However, just because [A (pets) = B (more diverse dust microbial communities)] and [A (pets) = C (lower IgE levels)], doesn’t necessarily in this case mean that B =C as well. There could be any number of other factors for children in the homes with indoor pets that may or may not have been measured, such as lifestyle, diet, exercise, and exposure to other allergens or toxins in their environment. These other factors could also be influencing IgE levels.
However, what makes this study more compelling is that they also found an effect of the child’s mode of delivery: vaginally versus Cesarean section. The reason I say that this makes the study more compelling is because it’s been found that infants delivered vaginally have an entirely different microbiome (indigenous microbial community) than those delivered by C-section. This lends some weight to the idea that microbial populations influence IgE levels.
What does it all mean?
This study seems to doubly lend support to the idea than early microbial exposure impacts human immune
A shamelessly cute German Shepherd puppy.
response, particularly via IgE levels. Indoor pets can clearly increase the diversity and abundance of the microbial populations of your household dust (not a fact, that in and of itself, I really want to spend a lot of time thinking about) and exposure to that dust may actually be a good thing, in moderation (i.e. we probably shouldn’t spoon-feed the dust to anybody), for children’s developing immune systems. Take home message: every kid needs a dog, or a cat, or both, or to at least get a little dirty every now and then… which means my little girl has got this covered!

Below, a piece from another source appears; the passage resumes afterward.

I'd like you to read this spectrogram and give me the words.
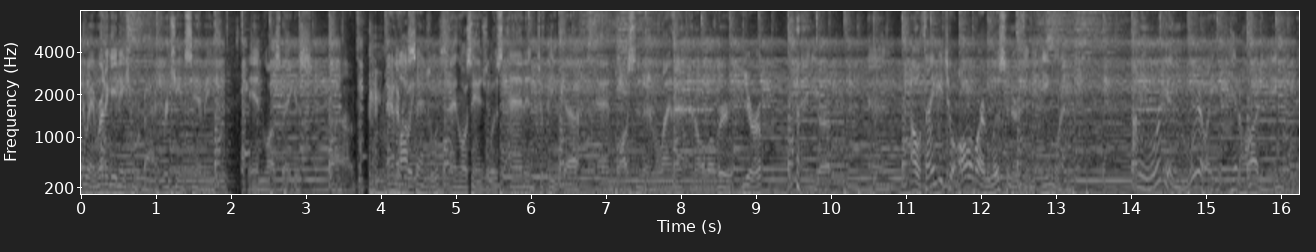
Anyway, Renegade Nation, we're back. Richie and Sammy in Las Vegas. Uh, And Los Angeles. And Los Angeles, and in Topeka, and Boston, and Atlanta, and all over Europe, and Europe. And oh, thank you to all of our listeners in England. I mean, we're getting really hit hard in England, man.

Havstad, S., Wegienka, G., Zoratti, E., Lynch, S., Boushey, H., Nicholas, C., Ownby, D., & Johnson, C. (2011). Effect of prenatal indoor pet exposure on the trajectory of total IgE levels in early childhood Journal of Allergy and Clinical Immunology, 128 (4), 880-8850000 DOI: 10.1016/j.jaci.2011.06.039